Film Review: THE MUPPETS

Dan Goes To The Movies! (Kate Was There, Too)

Welcome, Faithful Followers! With Kate going toe-to-toe with the flu, I’m, driving the keyboard (huh?) today. With snow falling on Saturday, we thought what better way to spend a snowy Minnesota evening, than at the local Cineplex, right? So with that in mind, we headed out to see the latest Muppet movie.

The Muppets have always held a special place in our hearts and lives. Kate has often said that Kermit The Frog is a personal hero for her. The way he holds onto his moral code, inspires others, and isn’t afraid to chase his dreams. I just like puppet monsters. Go figure. That being the case, our love for the Muppets has cooled in the years following the untimely passing of Jim Henson. The last three films just weren’t the same, and with each passing movie, the quality of the writing really seemed to suffer and decline.

But the buzz surrounding this latest entry into the series seemed to indicate the rust was being removed from Great Muppet Machine. With admitted Muppet fan-boy Jason Segel staring, and even writing the movie, could the glory days be back?


With a story focusing on Segel, who plays Gary, and new Muppet “Walter,” this is a story that still has plenty of pigs, frogs, dogs, and weirdos, but now has the heart and soul that made the original Muppet Movie so endearing. Growing up in Smalltown, USA, Gary and Walter are brothers (yep) who are also the best friends either guy could ask for. They are an inseparable duo. But stress starts to show when Gary’s girlfriend Mary, played by Amy Adams, starts to feel that maybe, three is indeed something of a crowd.

Gary and Mary head to LA for their anniversary. Being the world’s biggest Muppet fan, Walter tags along. While site seeing at the Muppet Theatre, we see that time has not been kind to our felt covered friends. The grand old building is condemned, and its residents are scattered far and wide. While hiding in Kermit’s old office, Walter learns of the plot by “Tex Richman,” played by a scene-chewing Chris Cooper, to exploit a clause in Kermit’s old Rich and Famous Contract that would give ownership of the theatre, and the Muppet name, to him.
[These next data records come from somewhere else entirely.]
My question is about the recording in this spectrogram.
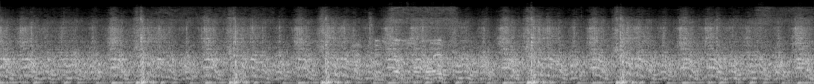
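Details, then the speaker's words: Barn-find Pontiac GTO Judge V8 being cranked after fixing broken plug wires and spraying brake clean, with dry rings and the engine not oiled first. Long cranking with scattered firing, apparently only two cylinders trying, never catching. Cause suspected, not confirmed. "She's got two trying it seems like. Oh, she's thirsty."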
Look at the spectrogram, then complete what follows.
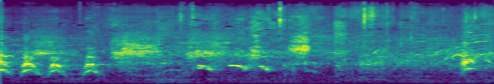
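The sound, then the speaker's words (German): A dog barks repeatedly in short, yappy bursts, several quick barks in a row followed by another cluster, moderately loud against a faint background. “Hunde bellen, Katzen miauen, Vögel singen und Frösche quaken.”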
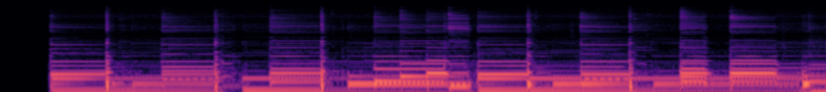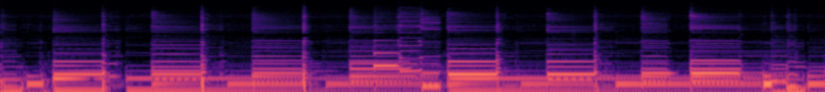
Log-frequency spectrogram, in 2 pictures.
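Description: An instrumental song intro plays alone at a steady, moderate volume, with rhythmic chords struck in a regular pulse over sustained bass notes, and no voices.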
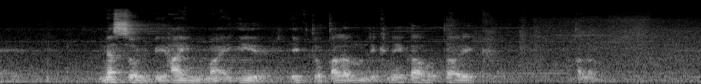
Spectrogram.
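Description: An elderly man reads aloud calmly into a microphone.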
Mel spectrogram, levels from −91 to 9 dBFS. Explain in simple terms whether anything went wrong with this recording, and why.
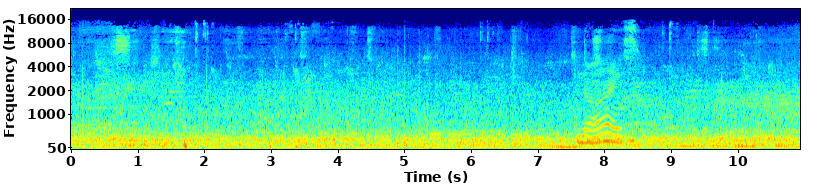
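From 3.95 to 4.88 s there are repeated stalls (stutter). The sound catches four times, for about 150 ms in all, because late network packets kept leaving the playback buffer empty.

At 5.54 s a short stall from a late packet holds one sound for about 90 ms. Then the audio carries on, with nothing missing.

At 6.47 s comes a call audio freeze. The sound hangs as a brief fading buzz or hiss for about 110 ms, likely from packets held up on the way.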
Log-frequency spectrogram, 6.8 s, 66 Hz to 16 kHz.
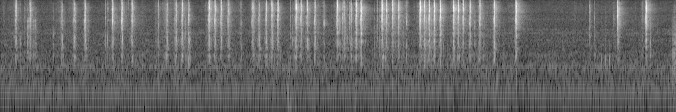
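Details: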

Our friends manage to convince a now reclusive Kermit to come out of retirement and stage one final show to raise the money to save the theatre. And so, just like the Blues Brothers, Kermit and Company have to get the band back together. Only they have to save the theatre, not the orphanage. But I digress.

And so begins an epic road-trip to gather up all the old friends we love so much. Fozzie is heading a lounge act in Reno, Gonzo is a plumbing magnate, and Piggy is living high on the hog (sorry) in Paris. But the real story is how Walter, now with the reunited Muppets, stops being a Muppet fan-boy, and becomes a full-fledged part of the Muppet family.

And that’s really what the movie, and the Muppets in general, is really about: family. It doesn’t matter if you’re a pig, frog, dog, weirdo, or even a human. Family is about the ones you love. Even if you’re a weirdo.

Dan Malmon